The band took a brief break and that gave us a chance to gather our thoughts. Without the brisk pace of keeping up with the show, we could then think about what we'd like to do different, how to visualize shots we wanted and line up to get them, and maybe change gear. At this point, I should've changed my CF card.
I was shooting with a Hoodman RAW 16GB 300x card. That thing usually lasts me for a whole shoot at other activities. Not this time. I'd filled it up by the middle of the fourth song and, once again, missed shooting part of the show while I switched to another card. While figuring out what to do on the next three songs, I didn't check my card space. I should have, though.

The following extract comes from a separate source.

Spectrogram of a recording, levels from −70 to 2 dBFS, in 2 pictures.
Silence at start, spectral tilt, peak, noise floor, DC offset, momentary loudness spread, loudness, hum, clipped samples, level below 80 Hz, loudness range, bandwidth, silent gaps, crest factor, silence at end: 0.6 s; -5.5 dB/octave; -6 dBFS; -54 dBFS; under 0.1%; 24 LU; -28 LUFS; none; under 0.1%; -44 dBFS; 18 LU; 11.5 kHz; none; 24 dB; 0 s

Sadly, my other cards were Kingston 8 GB 133x cards and I could feel the slow-down while shooting. That's why I bought another Hoodman RAW 16GB card (now at 675x speed).
I walked out of there with about 675 shots. We went back to class and talked about the experience, but also to learn what happens after the shoot. Alan told us that real concert photographers have real deadlines. To simulate that, we had to pick ONE shot to submit for a contest to win a brand new Nikon D300s and lens. The instructors and Scott Kelby would pick their best three, and then the audience for the Photoshop World Keynote would choose the winner by applause. I'll save you any suspense and say that my shot wasn't one of the final three, but I did really like the ones that were selected.

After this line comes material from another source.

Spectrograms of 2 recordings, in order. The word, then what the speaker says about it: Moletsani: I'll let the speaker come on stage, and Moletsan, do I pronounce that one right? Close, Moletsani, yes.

Sooner or later, it had to come up. Someone asked about the kind of money you make as a concert shooter. Alan answered honestly – not much. This is something you do for the love of it, not to get rich. You may shoot for a wire service, a news/magazine outlet, or maybe a publicist. None of them are going to pay you outrageous sums of money for the shots, though. You need to stalk Tiger Woods for that kind of money.
I can't cover everything in this blog post. Well, I suppose I could, but I'm not going to do that because I want to go to bed. I have a day job that requires I wake-up at OMG:30 and it's getting late. What I can say in closing is that I had a blast. I learned quite a bit, both from the lessons and the practical experience. Now I'm psyched to go try this at some local venues. I've been warned to expect to hear “no” a lot, but sometimes, I'll get the photo pass. Then it's up to me to make it happen. What more can you ask?